Already Pressley’s become part of tightknit group of liberal House freshmen known on social media as “The Squad,” including Alexandria Ocasio-Cortez, Rashida Tlaib and Ilhan Omar. These liberal women have collectively pushed Democratic leadership to consider policies such as gun control, Medicare-for-all, and a “Green New Deal” focused on addressing climate change.
After Omar posted a photo with Pressley and other women on Instagram with the caption “They ain’t ready,” it went viral.
“For generations men have dominated every power, every narrative,” Pressley said. “We’re standing in our power and we’re claiming our space and it’s about damn time.”

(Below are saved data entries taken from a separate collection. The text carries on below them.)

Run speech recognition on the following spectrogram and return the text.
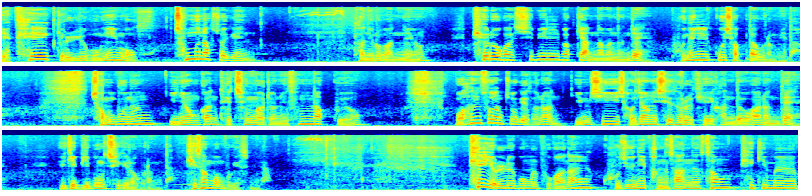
예, 폐핵 연료봉이 뭐 천문학적인 단위로 맞네요. 폐로가 10일밖에 안 남았는데 보낼 곳이 없다고 합니다. 정부는 2년간 대책 마련에 손놨고요. 뭐 한수원 쪽에서는 임시 저장 시설을 계획한다고 하는데 이게 미봉책이라고 합니다. 기사 한번 보겠습니다. 폐연료봉을 보관할 고준위 방사성 폐기물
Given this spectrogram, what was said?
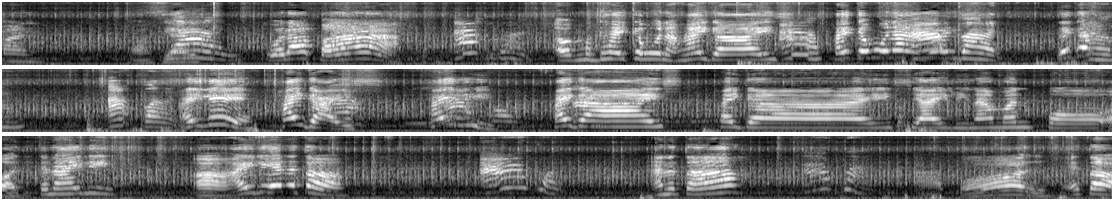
naman. Oh, si Hailey. Wala pa. Oh, mag-hi ka muna. Hi, guys. Hi ka muna. Hi. Teka. Hailey. Hi, guys. Hailey. Hi, guys. Hi, guys. Si Hailey naman po. Oh, dito na, Hailey. Oh, Hailey, ano to? Ano to? Apple. Ito.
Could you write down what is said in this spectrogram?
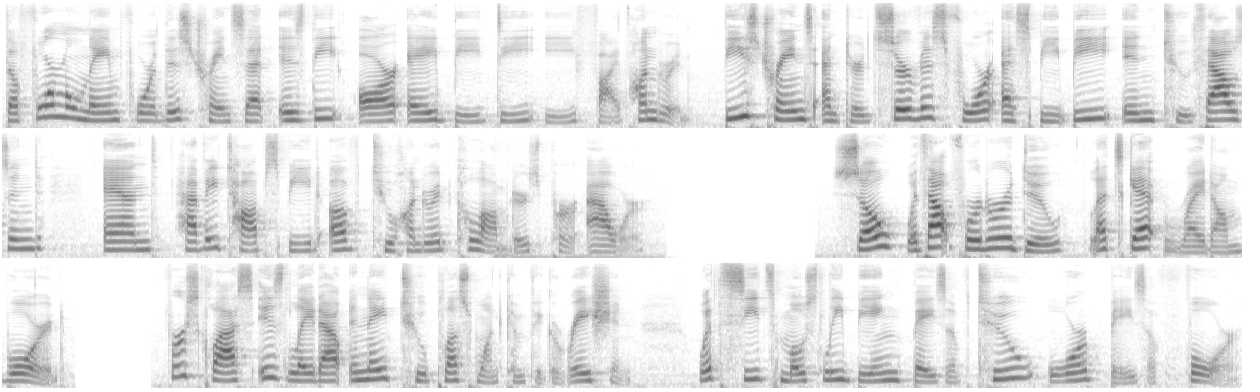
The formal name for this train set is the RABDE 500. These trains entered service for SBB in 2000 and have a top speed of 200 kilometers per hour. So, without further ado, let's get right on board. First class is laid out in a 2 plus 1 configuration, with seats mostly being bays of 2 or bays of 4.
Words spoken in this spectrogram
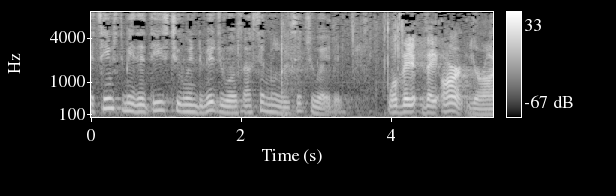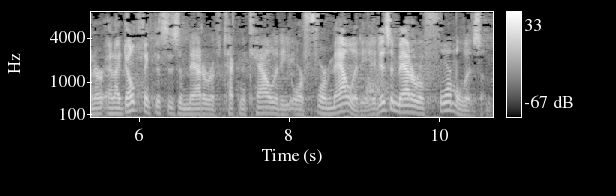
it seems to me that these two individuals are similarly situated. Well, they, they aren't, Your Honor, and I don't think this is a matter of technicality or formality. It is a matter of formalism.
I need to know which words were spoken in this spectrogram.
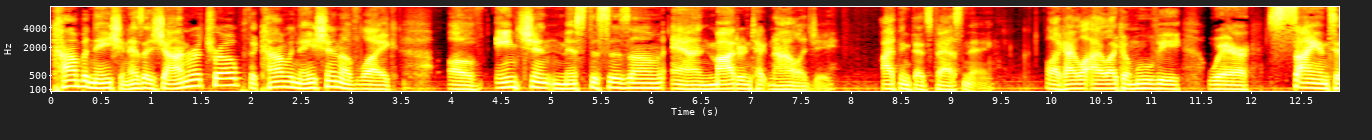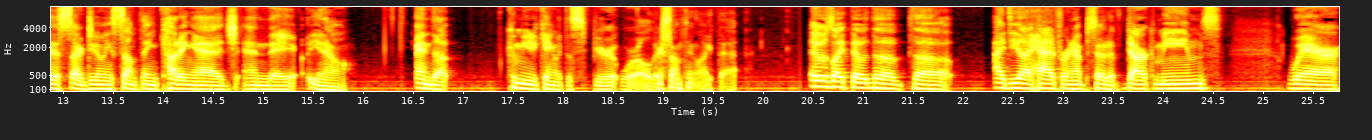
combination as a genre trope, the combination of like of ancient mysticism and modern technology. I think that's fascinating. Like I, I like a movie where scientists are doing something cutting edge and they, you know, end up communicating with the spirit world or something like that. It was like the the the idea I had for an episode of Dark Memes where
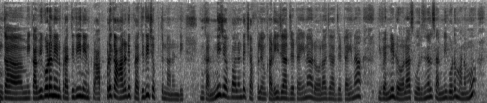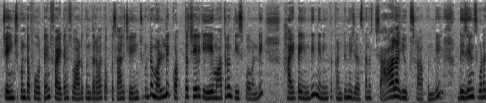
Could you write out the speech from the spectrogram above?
ఇంకా మీకు అవి కూడా నేను ప్రతిదీ నేను అప్పటికి ఆల్రెడీ ప్రతిదీ చెప్తున్నానండి. ఇంకా అన్నీ చెప్పాలంటే చెప్పలేము కడీ జార్జెట్ అయినా డోలా జార్జెట్ అయినా ఇవన్నీ డోలాస్ ఒరిజినల్స్ అన్నీ కూడా మనము చేయించుకుంటా ఫోర్ టైమ్స్ ఫైవ్ టైమ్స్ వాడుకున్న తర్వాత ఒక్కసారి చేయించుకుంటే మళ్ళీ కొత్త చీరకి ఏ మాత్రం తీసుకోవండి హైట్ అయింది. నేను ఇంకా కంటిన్యూ చేస్తాను. చాలా హ్యూక్ స్టాక్ ఉంది. డిజైన్స్ కూడా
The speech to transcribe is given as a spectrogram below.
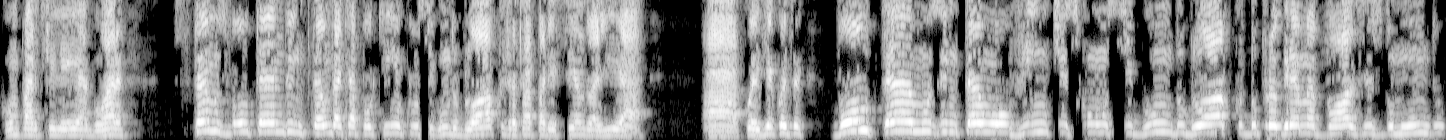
compartilhei agora. Estamos voltando então daqui a pouquinho com o segundo bloco, já está aparecendo ali a, a coisinha, coisa. Voltamos então, ouvintes, com o segundo bloco do programa Vozes do Mundo.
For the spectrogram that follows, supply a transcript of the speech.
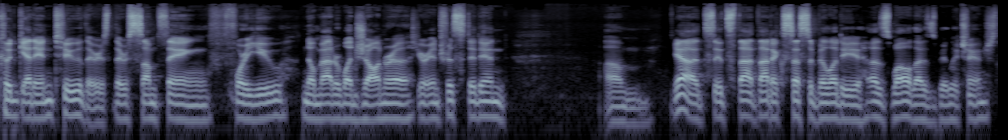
could get into there's there's something for you no matter what genre you're interested in um yeah it's it's that that accessibility as well that has really changed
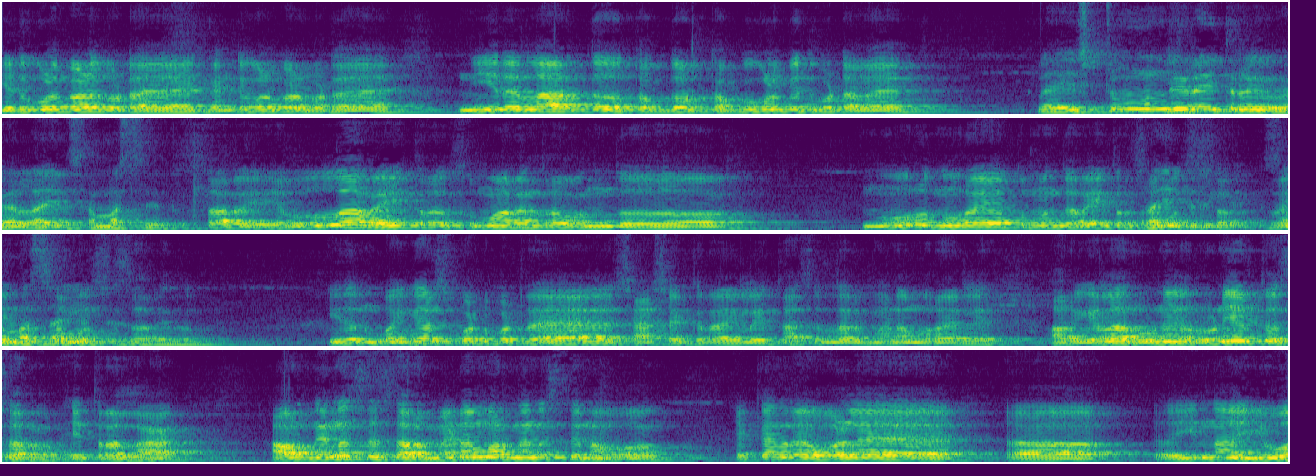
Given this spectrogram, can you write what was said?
ಗಿಡಗಳು ಬೆಳೆದ್ಬಿಟ್ಟವೆ ಗಂಟೆಗಳು ಬೆಳೆದ್ಬಿಟ್ಟವೆ ನೀರೆಲ್ಲ ಅರ್ಧ ತೊಗ್ ದೊಡ್ಡ ತೊಗ್ಗುಗಳು ಬಿದ್ದುಬಿಟ್ಟವೆ. ಎಷ್ಟು ಮಂದಿ ರೈತರು ಇವೆಲ್ಲ ಈ ಸಮಸ್ಯೆ ಇದು? ಸರ್ ಎಲ್ಲ ರೈತರು ಸುಮಾರು ಅಂದ್ರೆ ಒಂದು ನೂರು ನೂರೈವತ್ತು ಮಂದಿ ರೈತರು ಸಮಸ್ಯೆ. ರೈತರ ಸಮಸ್ಯೆ ಸರ್ ಇದು. ಇದನ್ನ ಬಗೆಹರಿಸ್ಕೊಟ್ಬಿಟ್ರೆ ಶಾಸಕರಾಗಲಿ, ತಹಸೀಲ್ದಾರ್ ಮೇಡಮ್ ಅವರಾಗಲಿ ಅವ್ರಿಗೆಲ್ಲ ಋಣ, ಋಣಿ ಇರ್ತೀವಿ ಸರ್ ರೈತರಲ್ಲ. ಅವ್ರು ನೆನೆಸ್ತೀವಿ ಸರ್, ಮೇಡಮ್ ಅವ್ರು ನಾವು. ಯಾಕಂದ್ರೆ ಒಳ್ಳೆ ಇನ್ನು ಯುವ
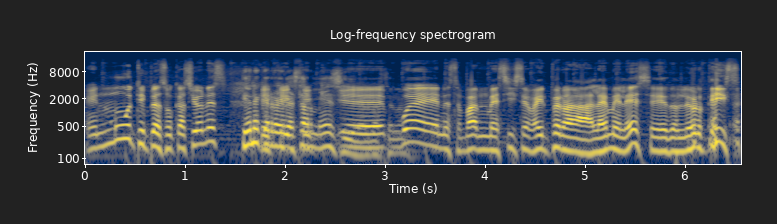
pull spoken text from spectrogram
en múltiples ocasiones. Tiene que regresar Messi eh, bueno, Messi se va a ir, pero a la MLS, eh, doble Ortiz.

Their first challenge was a monumental one: They’d entered some of the most rarefied halls in government as that government remains partially shut down.
It gave Pressley – who tends to speak of her vision of government in sweeping, intersectional terms and rhetorical paragraphs – a very specific problem to attack. She wrote to congressional leadership to demand janitors and food service workers in the government’s employ receive back pay.
Two days later, she took to the House floor and slammed Trump for the shutdown’s impact on federal employees. “I see right through you and so do the American people,” she said. “I rise today in solidarity with the thousands of workers with calloused hands and broken spirits working for no pay.”
The minute-plus speech, delivered in her signature, deliberate cadence, was (politely) censored by a House colleague for her direct attack on Trump. But no matter: It triggered dozens of headlines and hundreds of thousands of views on social media.
Last week, Pressley left Chisholm’s old office – the first of several offices the late Congresswoman had on Capitol Hill – to march in the cold with furloughed federal workers. As they strode to the gates of the White House, she spoke with marchers, and reporters flocked to her, hoping for a sound bite. She couldn’t provide the workers present with much more than that because of the impasse between her party’s leadership and Trump.
“It is true that it’s unlikely that anything that they’re proposing right now is going to become law,” politics professor at Georgetown University Michele Swers said of Pressley and other progressive freshmen elected last year. “Realistically, what they can hope for now is to try and set the agenda in a way that’s going to influence future policy. You kind of lay down markers of, if Democrats have control, this is what it would look like.”
Pressley’s approach may be futile, said Genevieve Wood, senior adviser and spokeswoman for the Heritage Foundation, a conservative think tank. “You’re going to see a lot of grandstanding on the left, trying to get their voices heard, trying to fulfil promises (they made) on campaign trail,” she said.
Pressley did have promises on her mind on a recent Thursday afternoon.
Her desk displays a black-and-white photo of her late mother, the community organiser and social worker Sandra Pressley. A single mother, she sacrificed to send her daughter to a private school and had sparked Pressley’s love of Chisholm in the first place. Pressley’s journey to Congress, in many ways, had begun with her. Propped against the wall was a drawing of Pressley and slogan she often repeats, “The people closest to the pain should be the closest to the power.”
She sat at the edge of her seat, behind a desk that was in front of a window that she likes to think Chisholm had looked out.
The furniture is too big for the space. There are too few electrical outlets. Temporary walls have been erected to carve out a small office for senior staff.
The office is by no means perfect, but it’s still hers.